The primary effect of Treasury's debt-reduction plan has been to give an unusual inverted shape to the yield curve. In other words, yields on short-maturity instruments are higher than those on long-maturity instruments.

The changes in the Treasury supply outlook have distorted market conditions, which has caused hedges to falter, credit spreads to widen and some derivatives transactions to go sour -- phenomena that have caused a lot of pain on Wall Street.

With some of the panicked activity behind them, market participants will now start looking forward to the sizable wave of Treasury, corporate and agency bond supply that is going to hit the market over the next week.

That will include quarterly Treasury auctions of $12 billion in two-year notes and $10 billion each of 10-year notes and 30-year bonds. It will also include some heavy hitting spread product deals such as a $5 billion three-part corporate bond offering from Vodaphone Airtouch and a $3 billion five-year agency bond deal from

Fannie Mae



Analysts say that the bonds will probably continue to retrench from their current levels to accommodate all of the new supply.

"The rally earlier this week brought the market to pretty rich levels, and with a ton of supply on its way, the tendency will be to move lower," said Ader.

Despite the return to a more predictable bond market Friday, traders are still wary and seem unwilling to let down their guard.

"You have a lot of accounts long the credit products like mortgage- backed securities," said Ken Fan, treasury strategist at

Paribas Capital Markets

. "When the bond market started to run, all of the optionality in the mortgage market kicked in and there has been a lot of scrambling."

Because credit spreads have widened so quickly in recent sessions, many traders have been struggling to cover short positions in Treasuries, which had been used to hedge positions in other bonds that carry different risk profiles.
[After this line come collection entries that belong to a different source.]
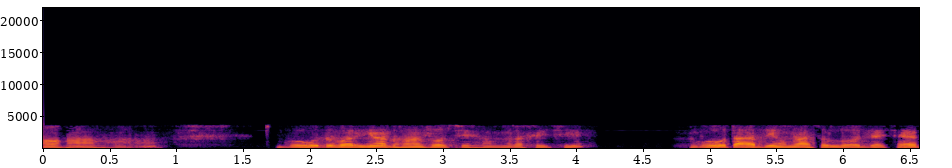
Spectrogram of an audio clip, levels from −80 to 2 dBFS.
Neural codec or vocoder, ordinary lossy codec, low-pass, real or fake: vocoder, 22.05 kHz, 80 mel bands, HiFi-GAN; AAC, 16 kbps; 3.6 kHz; fake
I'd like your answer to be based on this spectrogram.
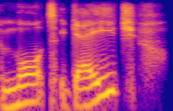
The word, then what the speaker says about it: mortgage: but these letters are actually silent. So the T in mortgage is silent, and the B in debt or doubt is also silent.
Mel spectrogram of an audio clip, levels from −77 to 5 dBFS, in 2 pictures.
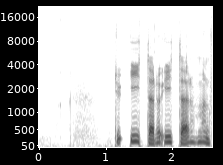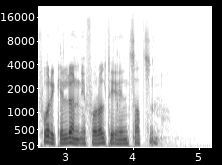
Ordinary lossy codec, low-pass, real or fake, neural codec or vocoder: none; 19.8 kHz; real; none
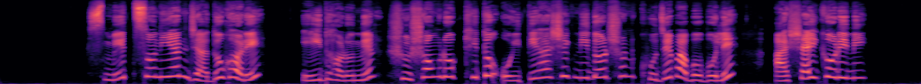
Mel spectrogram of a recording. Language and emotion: Bengali, surprised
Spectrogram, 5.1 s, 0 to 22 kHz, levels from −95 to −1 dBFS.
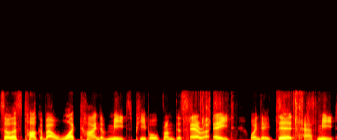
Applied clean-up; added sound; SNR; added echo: neural diffusion model UNIVERSE++.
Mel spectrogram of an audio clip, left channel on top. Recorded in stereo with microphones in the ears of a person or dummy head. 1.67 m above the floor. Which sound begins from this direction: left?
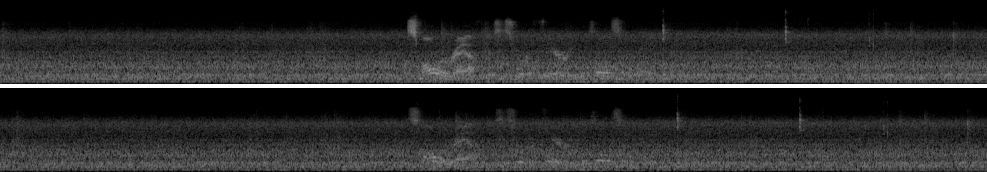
A man speaking, at 4.0 s.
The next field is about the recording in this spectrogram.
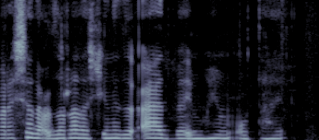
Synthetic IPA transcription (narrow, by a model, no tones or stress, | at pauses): bɐɾɐʃɐðɐʕʊ̰ðʊrɐðɐʃɪnɪðʊʔaːd̪̚bɛjmʊɦiːmṵːt̪ʰɐɦɛj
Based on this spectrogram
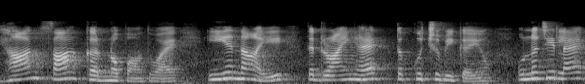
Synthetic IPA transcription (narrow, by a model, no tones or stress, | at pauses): d̪ʱjaːnsãkɐɾɪnopɐʋə̃n̆d̪oaːɦeiːə̃naːɦet̪ɐɖɾaːɪ̃ŋɡaːɦet̪ɐkʊd͡ʑʱʊ̆bɪkɐjũ | ʊnə̆d͡ʑeːlaːɪ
Late in the session, the 30-year Treasury bond was 1 11/32 to 98 15/32, yielding 6.24%. The 10-year note was down 18/32 to 96 8/32, yielding 6.535%. The five-year note was down 15/32 to 96 29/32, yielding 6.64%. And the two-year note was down 5/32 at 99 17/32, yielding 6.62%.

Economic Indicators

The January employment report is today's only economic release.

Currency and Commodities

The dollar was stronger against the euro, at $0.9827 vs. yesterday's late New York quote of $0.9904. Dollar/yen was lower, at 107.15.

Crude oil for March delivery at the

New York Mercantile Exchange

closed higher at the New York Mercantile Exchange is up 79 cents at $28.82 a barrel.

Gold for April delivery at the


was down at $310.40 an ounce, up $23.20 from Thursday's close.